The Five Satins “To the Aisle”

258 The 5 Royales “Think” 1957

“On December 26, 1973, Lowman Pauling–then working as a janitor at a Brooklyn synagogue–passed away. Before he died, he’d no doubt heard James Brown’s resurrection of ‘Think’ on the radio.

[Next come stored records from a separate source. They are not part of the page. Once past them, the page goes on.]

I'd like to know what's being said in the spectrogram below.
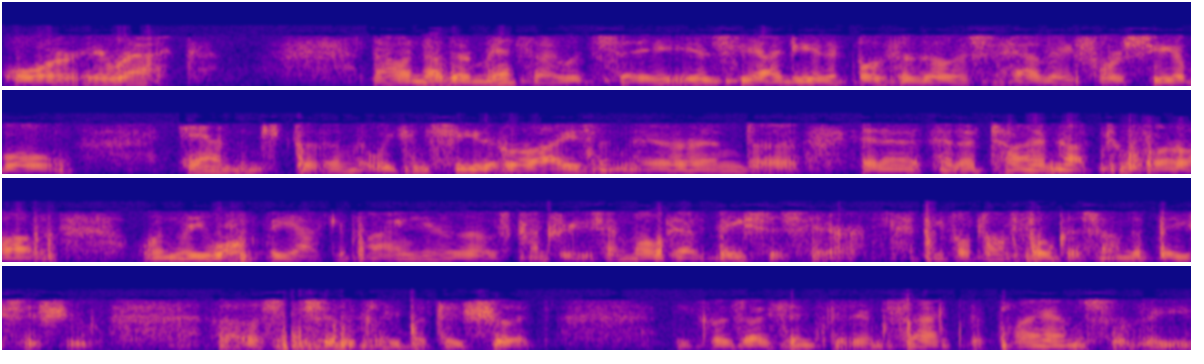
or Iraq. Now, another myth, I would say, is the idea that both of those have a foreseeable end to them, that we can see the horizon there and uh, in, a, in a time not too far off when we won't be occupying either of those countries and won't have bases there. People don't focus on the base issue uh, specifically, but they should, because I think that in fact the plans of the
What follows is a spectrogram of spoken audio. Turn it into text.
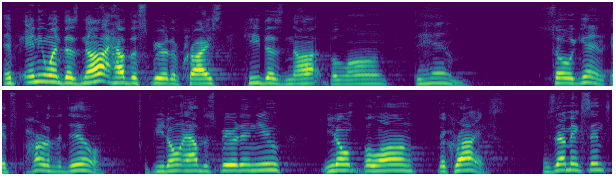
if anyone does not have the Spirit of Christ, he does not belong to him. So again, it's part of the deal. If you don't have the Spirit in you, you don't belong to Christ. Does that make sense?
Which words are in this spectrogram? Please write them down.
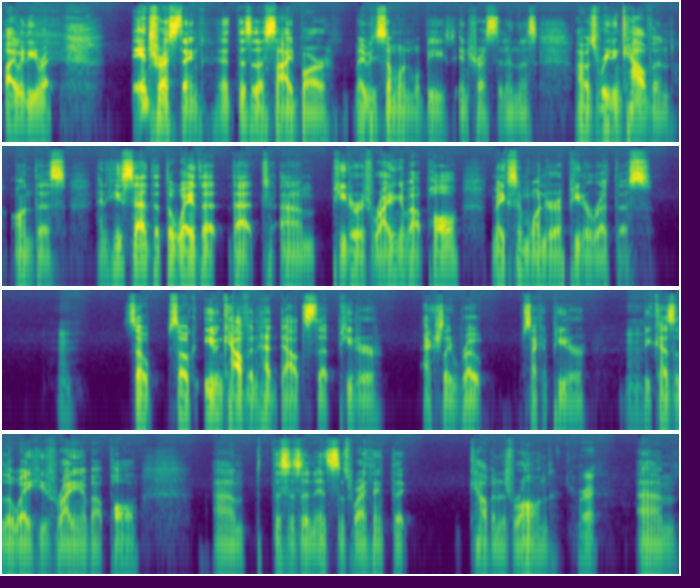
why would he write? Interesting. Uh, This is a sidebar. Maybe someone will be interested in this. I was reading Calvin on this, and he said that the way that that um, Peter is writing about Paul makes him wonder if Peter wrote this. Hmm. So so even Calvin had doubts that Peter actually wrote Second Peter Hmm. because of the way he's writing about Paul. Um, this is an instance where I think that Calvin is wrong. Right. Um,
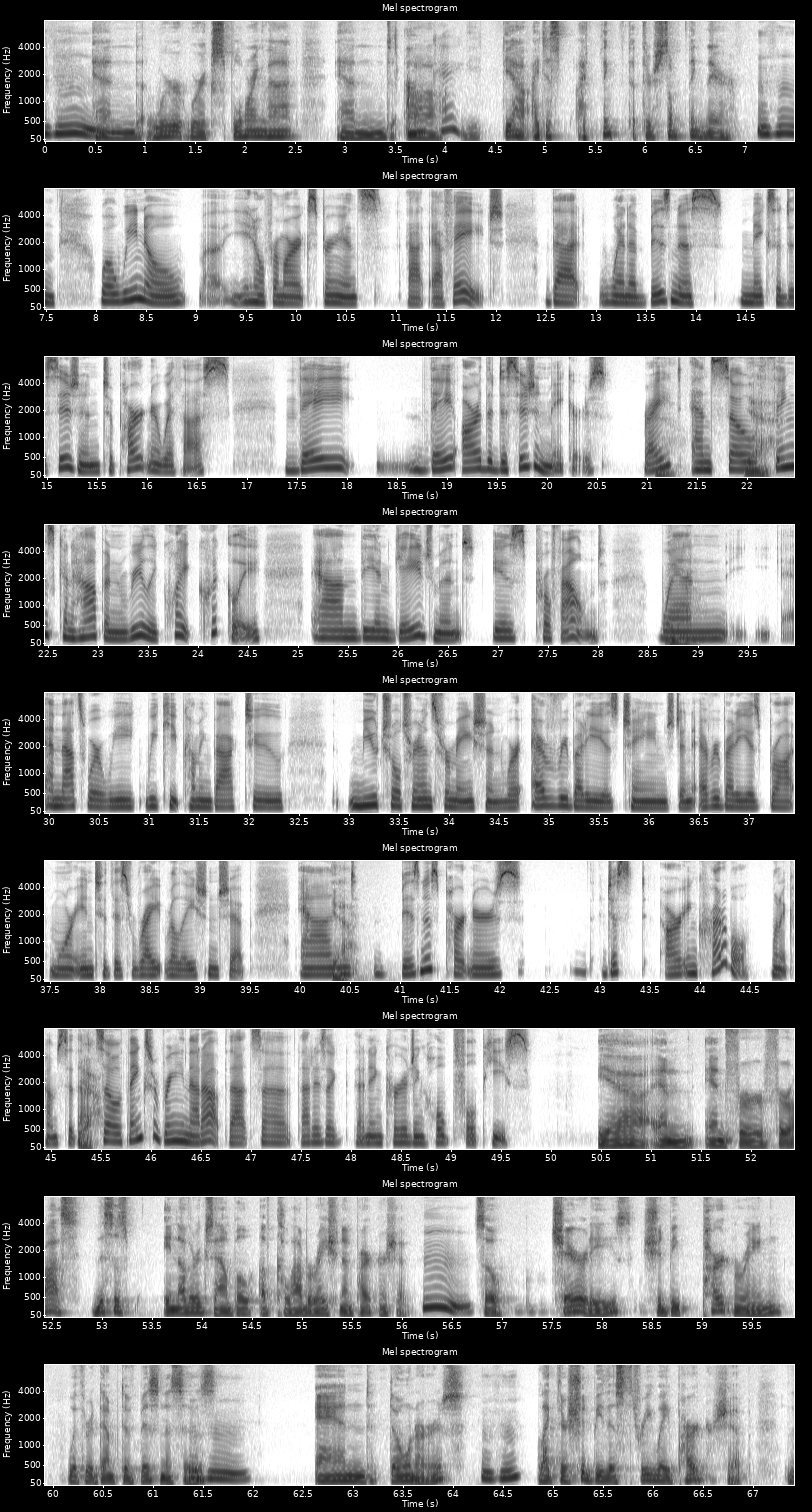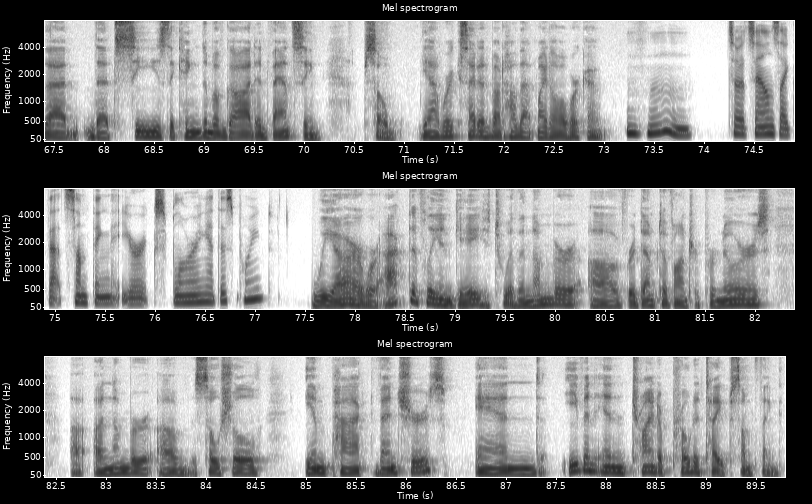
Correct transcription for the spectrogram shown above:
And we're, we're exploring that. And uh, yeah, I just I think that there's something there. Well, we know, uh, you know, from our experience at FH, that when a business makes a decision to partner with us, they they are the decision makers, right? And so Yeah. things can happen really quite quickly, and the engagement is profound. When and that's where we we keep coming back to mutual transformation where everybody is changed and everybody is brought more into this right relationship. And yeah. business partners just are incredible when it comes to that. Yeah. So thanks for bringing that up. That's uh, that is a, an encouraging, hopeful piece. Yeah, and and for for us, this is another example of collaboration and partnership. Mm. So charities should be partnering with redemptive businesses mm-hmm. and donors. Mm-hmm. Like there should be this three-way partnership that that sees the kingdom of God advancing. So yeah, we're excited about how that might all work out. Mm-hmm. So it sounds like that's something that you're exploring at this point. We are. We're actively engaged with a number of redemptive entrepreneurs, uh, a number of social impact ventures, and even in trying to prototype something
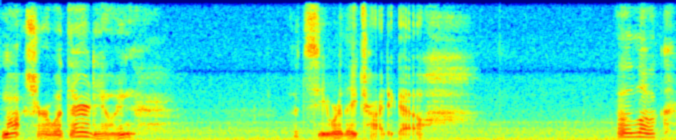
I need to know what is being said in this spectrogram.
Not sure what they're doing. Let's see where they try to go. Oh, look.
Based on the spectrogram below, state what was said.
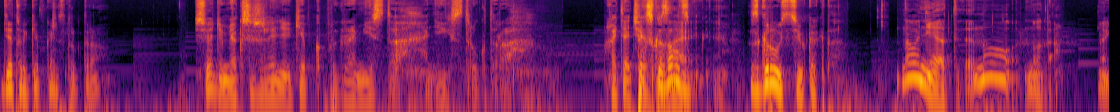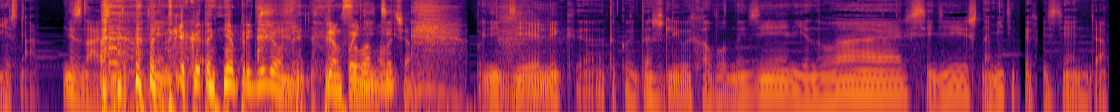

One wonders if, after all the years on the road, all the songs and all the shows, the words to one of Pauling’s songs might have passed through the “5” Royales guitarist’s thoughts: Think about the sacrifices that I made for you / Think of all the times that I spent with you / Think of all the good things that I done for you” (rockhall.com/inductees/the-5-royales/bio/). 

The 5 Royales “Think”

257 The 5 Royales “Dedicated to the One I Love” 1957

“’Dedicated to the One I love,’ despite getting a lot of attention, never made it to the charts until the Shirelles version in 1959. Besides being a great song, it has two other notable factors--Lowman Pauling was playing one of the first Gibson Les Paul guitars, and the recording prominently features an electric bass--hardly a common instrument in 1957” (Ed Ward, Fresh Air NPR, 8/18/2014). 

The 5 Royales “Dedicated to the One I Love”

256 The Everly Brothers “Wake Up Little Susie” 1957

“Dick Clark said, ‘when you realise that musical giants no less the stature of the Beach Boys and the Beatles openly point to Don and Phil as early influences on their style and career, you get some measure of their far-flung impact’” (The Everly Brothers: Walk Right Back).  

The Everly Brothers “Wake Up Little Susie”